Still, the ceremony Reid participated in with 18 others was tiny compared with the elaborate festivities going on in Manassas this weekend. The 13 men, five women and single 9-year-old drummer boy commemorated the Second Battle of Fort Wagner on July 18, 1863, where the 54th stormed one of the toughest Confederate redoubts. Set on Morris Island — a stone’s throw from Fort Sumter— it’s an annual event where participants gave speeches and fired off a three-round salute from their replica muskets during the 20-minute ceremony.

“Three cheers for the 54th!” one soldier called. “Hip-Hip Hurrah! Hip-Hip Hurrah! Hip-Hip Hurrah!” the rest responded as they ended the ceremony.

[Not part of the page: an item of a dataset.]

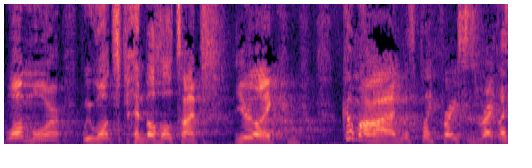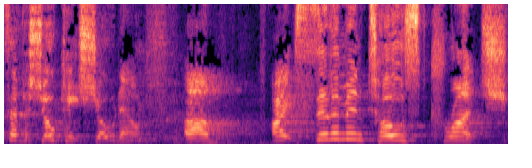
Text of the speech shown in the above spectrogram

Joe McGill, 49, the organizer of the event, was ecstatic that he was able to get reenactors from as far as Washington and Atlanta. He said he was trying to build momentum for 2013, when he planned to organize a reenactment of the battle. “That was a great turnout.”

‘Why are we so ashamed?’

Interest among blacks in Civil War reenacting had an uptick about 20 years ago after the release of the big-budget film “Glory.” The movie, released in 1989, portrayed the 54th Regiment and the battle at Fort Wagner, and made the unit the most celebrated of the 179 black regiments that were formed in the Civil War.

Many of the movie’s extras, who donned period uniforms to play lesser characters, continued their interest by staging battles and commemorations of their own. The 1990 Civil War documentary by Ken Burns, which featured a discussion of blacks fighting in the war, also sparked reenactor interest. About 36,000 black soldiers died in the conflict.

Like many reenactors, the black men and women who perform, dress up and commemorate are avid history buffs, schoolteachers, retirees and descendents of Civil War veterans. They are often older — retired or over 50, which usually invokes some soul searching about how accurate their reenactments can actually be: Most Civil War soldiers were between 18 and 30.

And black reenactors often face the same challenges as the broader reenactment community in widening their hobby: indifference among a younger generation accustomed to video games and other media; the high cost of replica weaponry, uniforms and other accouterments that can start at $1,000; and stereotypes that all reenactors are quirky extremists, some of whom will go as far as losing weight to accurately portray their subjects.

But there is the added challenge of explaining to the black community at large what could be redeeming about portraying a period in history when many black men and women were in bondage.

“I can understand why it would be tough for African Americans” to reenact some of the larger battles of the Civil War, said Shoaf, the Civil War Times editor. “If an African American wanted to accurately reenact in the Battle of Manassas, for example, he would have to play a slave or a manservant of an officer. Pretty sure most guys wouldn’t be into that.”

But others see reenactments as opportunities to fill in the gaps of black history.

Bobbie Cole, 65, a female reenactor from Washington, helped start Female Reenactors of Distinction, a group that portrays women who went to battles to support the troops as nurses and teachers.

“When I started looking at pictures of enslaved people, there was just something about their faces,” she said. “In the media, people portrayed them more like a caricature, but if you look into their eyes, you see this intensity — not fear. It’s intriguing why the stories haven’t been taught. Why are we so ashamed?”